raise verb [ T ] (LIFT)
raise verb [ T ] (INCREASE)
- The increase in interest rates will raise the cost of living.
- The government's decision to raise taxes has caused a great furore.
- Banks have raised their lending rates by 2%.
- The campaign has certainly succeeded in raising public awareness of the issue.
- You'll have to raise your voice if you want to be heard in here.
raise verb [ T ] (EXIST)
- This latest scandal has raised doubts about his suitability for the post.
- This case has raised a multitude of questions.
- A series of unsolved murders on the island has raised fears that a psychopathic serial killer is on the loose.
- I would like to raise a point of order.
- This raises the question of teacher pay.
raise verb [ T ] (DEVELOP)
- Although he was raised a Catholic, he was an agnostic for most of his adult life.
- She decided to turn vegan after watching a documentary about how poultry is raised.
- She thinks she knows everything about raising children, but I could tell her a thing or two.
- He was born and raised in Texas.
- My dad died when we were small so my mum raised the family on her own.
raise verb [ T ] (CARD GAMES)
raise verb [ T ] (STOP)
Thesaurus: synonyms and related words
- all good things (must) come to an end idiom
- and have done with it idiom
- be over the hump idiom
- knock off (sth)
- lay sth to rest idiom
- lay the ghost of sth (to rest) idiom

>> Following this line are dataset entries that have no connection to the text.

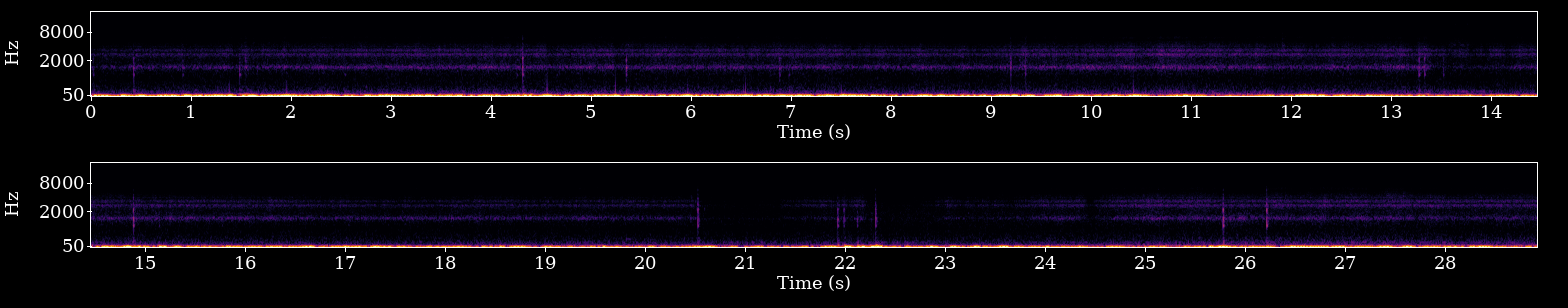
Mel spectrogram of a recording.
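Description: Wind buffeting a handlebar-mounted action camera's microphone while riding a bicycle, a constant low rumble. A steady high whine runs over it, dropping away for a few seconds past the middle, with a few faint clicks from the bike.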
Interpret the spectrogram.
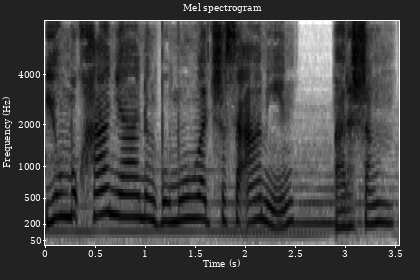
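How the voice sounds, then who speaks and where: A woman's voice: a little high, lively intonation, moderate pace, music in the background, lightly acted. A woman reading scripted first-person horror narration as a storyteller.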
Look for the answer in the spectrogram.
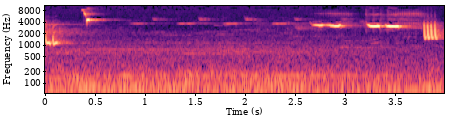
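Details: Nightingale singing in a quiet natural setting: a sharp high note, a long pause, then clear whistled phrases in short bursts and a final buzzy note.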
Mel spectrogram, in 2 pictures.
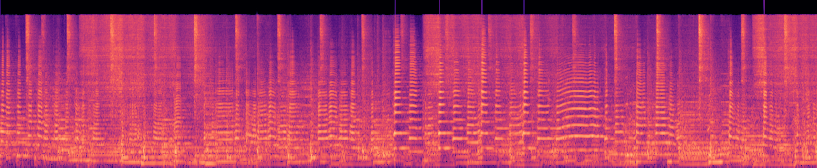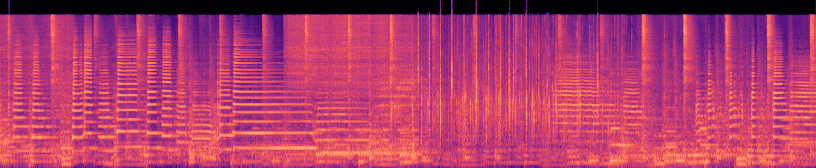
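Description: Live jazz combo: a trombone solo over electric bass and drums, with slides in the melodic line. Near the end a trumpet takes over the lead.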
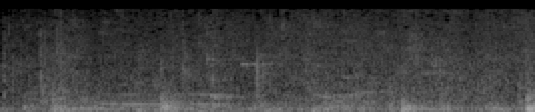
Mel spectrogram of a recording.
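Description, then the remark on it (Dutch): A child's light footsteps tap unevenly across a hard floor as the child walks to the back to put a gift into one of three collection bags, a few soft steps over several seconds, fairly quiet, with no one talking. “Mag je naar achteren lopen?”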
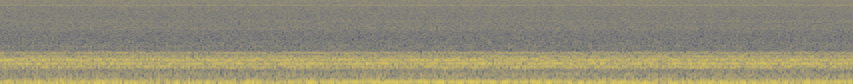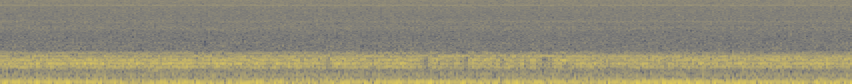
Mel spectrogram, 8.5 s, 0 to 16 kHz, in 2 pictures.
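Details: Corsair GS600 power supply: steady hooting tone around one kilohertz over even fan-like hiss, unchanging pitch; abnormal whine, also reproduced by the replacement unit, which later stopped working after about three months.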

- leave it at that idiom
- the curtain falls on sth idiom
- to the bitter end idiom
- top sth off